:: MATERIAL FOR THIS TASK ::
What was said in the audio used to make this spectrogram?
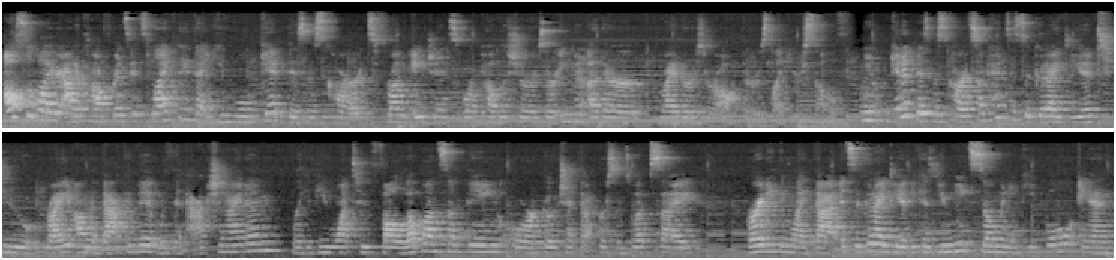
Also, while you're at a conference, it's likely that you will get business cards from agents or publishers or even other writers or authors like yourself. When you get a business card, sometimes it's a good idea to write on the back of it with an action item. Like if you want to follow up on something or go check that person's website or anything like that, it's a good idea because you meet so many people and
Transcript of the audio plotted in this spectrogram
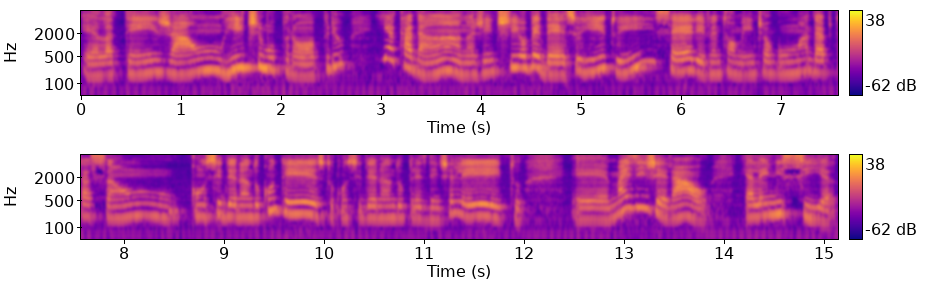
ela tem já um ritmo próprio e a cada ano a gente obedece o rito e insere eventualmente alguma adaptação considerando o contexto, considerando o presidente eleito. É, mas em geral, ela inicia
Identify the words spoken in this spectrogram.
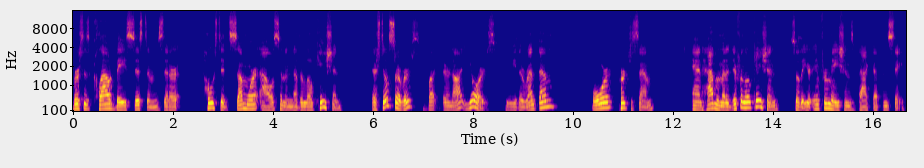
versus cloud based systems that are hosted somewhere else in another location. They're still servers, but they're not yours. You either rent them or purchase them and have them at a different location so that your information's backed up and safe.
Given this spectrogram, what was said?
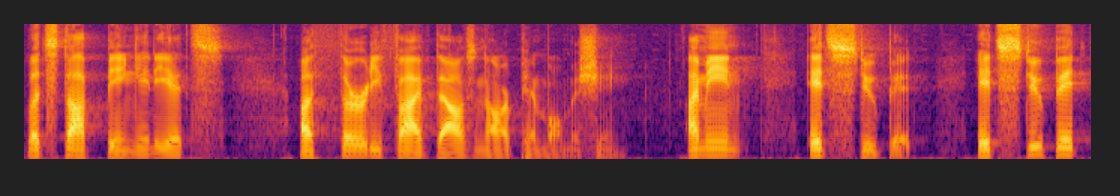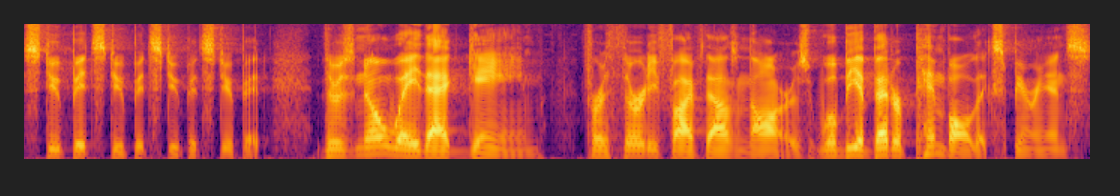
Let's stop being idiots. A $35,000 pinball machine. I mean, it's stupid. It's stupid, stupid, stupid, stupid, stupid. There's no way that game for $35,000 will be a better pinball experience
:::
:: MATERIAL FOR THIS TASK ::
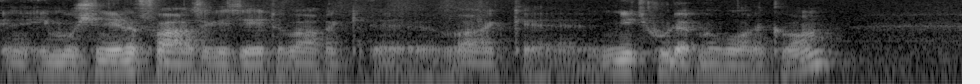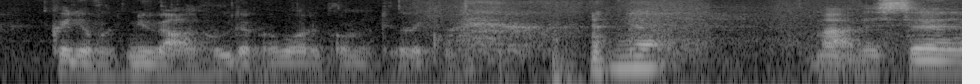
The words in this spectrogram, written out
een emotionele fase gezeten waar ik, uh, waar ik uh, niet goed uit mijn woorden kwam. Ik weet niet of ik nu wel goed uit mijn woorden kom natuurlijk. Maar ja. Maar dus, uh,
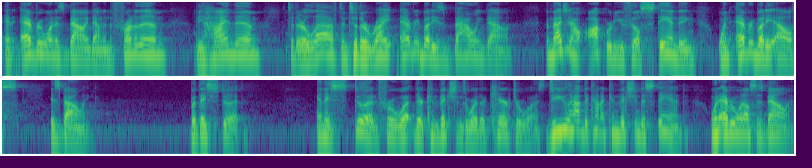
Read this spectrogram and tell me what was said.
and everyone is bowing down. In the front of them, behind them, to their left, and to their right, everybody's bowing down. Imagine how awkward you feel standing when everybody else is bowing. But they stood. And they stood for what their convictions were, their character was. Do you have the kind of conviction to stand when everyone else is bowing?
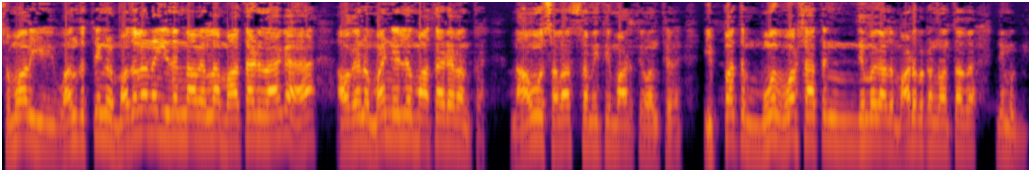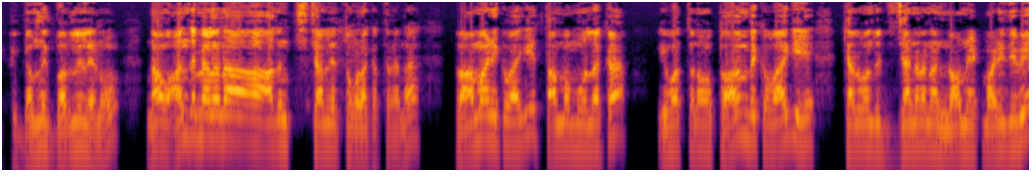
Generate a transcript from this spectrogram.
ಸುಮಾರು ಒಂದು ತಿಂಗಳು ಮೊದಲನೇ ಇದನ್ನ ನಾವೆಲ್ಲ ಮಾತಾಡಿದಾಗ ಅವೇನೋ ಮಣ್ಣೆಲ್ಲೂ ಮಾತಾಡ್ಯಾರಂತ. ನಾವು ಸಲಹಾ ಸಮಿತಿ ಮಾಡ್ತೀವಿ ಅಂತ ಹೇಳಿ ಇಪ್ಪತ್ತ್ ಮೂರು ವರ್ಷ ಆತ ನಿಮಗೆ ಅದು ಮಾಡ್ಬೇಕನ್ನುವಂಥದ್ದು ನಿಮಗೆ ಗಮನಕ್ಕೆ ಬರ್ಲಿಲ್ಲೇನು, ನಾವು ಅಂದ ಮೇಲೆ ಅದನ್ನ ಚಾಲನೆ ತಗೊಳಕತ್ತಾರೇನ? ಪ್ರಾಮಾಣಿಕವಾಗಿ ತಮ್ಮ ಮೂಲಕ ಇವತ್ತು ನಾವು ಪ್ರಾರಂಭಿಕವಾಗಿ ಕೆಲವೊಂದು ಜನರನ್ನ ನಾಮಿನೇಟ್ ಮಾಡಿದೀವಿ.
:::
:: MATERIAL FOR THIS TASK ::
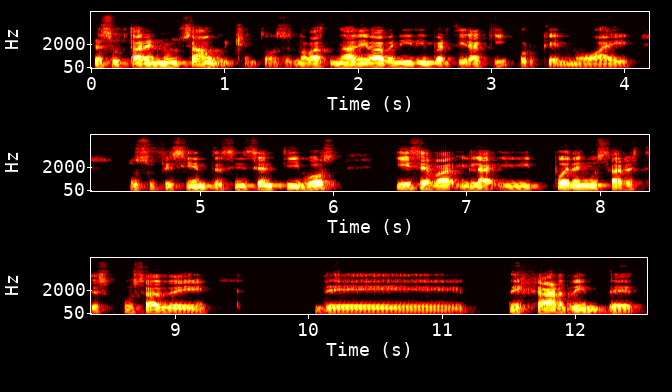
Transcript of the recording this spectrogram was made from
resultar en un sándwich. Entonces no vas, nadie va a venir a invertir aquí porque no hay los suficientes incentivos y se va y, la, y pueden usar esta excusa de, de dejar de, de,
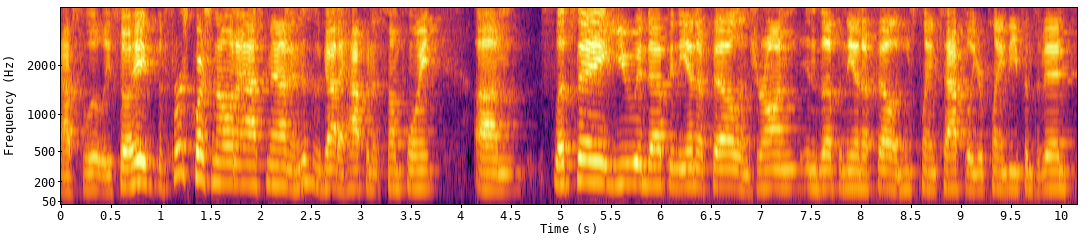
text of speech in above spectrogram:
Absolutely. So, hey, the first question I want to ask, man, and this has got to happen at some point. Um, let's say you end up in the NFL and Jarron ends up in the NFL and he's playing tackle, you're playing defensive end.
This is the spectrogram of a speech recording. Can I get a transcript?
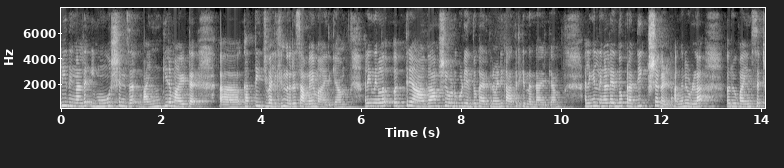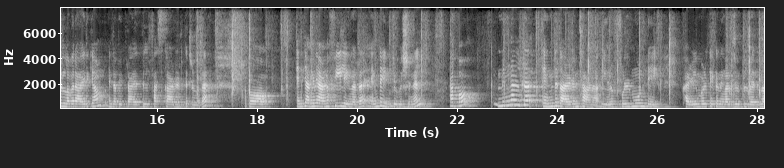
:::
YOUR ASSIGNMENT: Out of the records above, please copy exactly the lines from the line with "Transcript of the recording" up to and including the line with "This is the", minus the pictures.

SOLUTION FOR THIS EXERCISE:
Transcript of the recording this spectrogram was made from
resultar en un sándwich. Entonces no vas, nadie va a venir a invertir aquí porque no hay los suficientes incentivos y se va y, la, y pueden usar esta excusa de, de dejar de, de,
text of speech in above spectrogram:
Absolutely. So, hey, the first question I want to ask, man, and this has got to happen at some point. Um, let's say you end up in the NFL and Jarron ends up in the NFL and he's playing tackle, you're playing defensive end.
This is the spectrogram of a speech recording. Can I get a transcript?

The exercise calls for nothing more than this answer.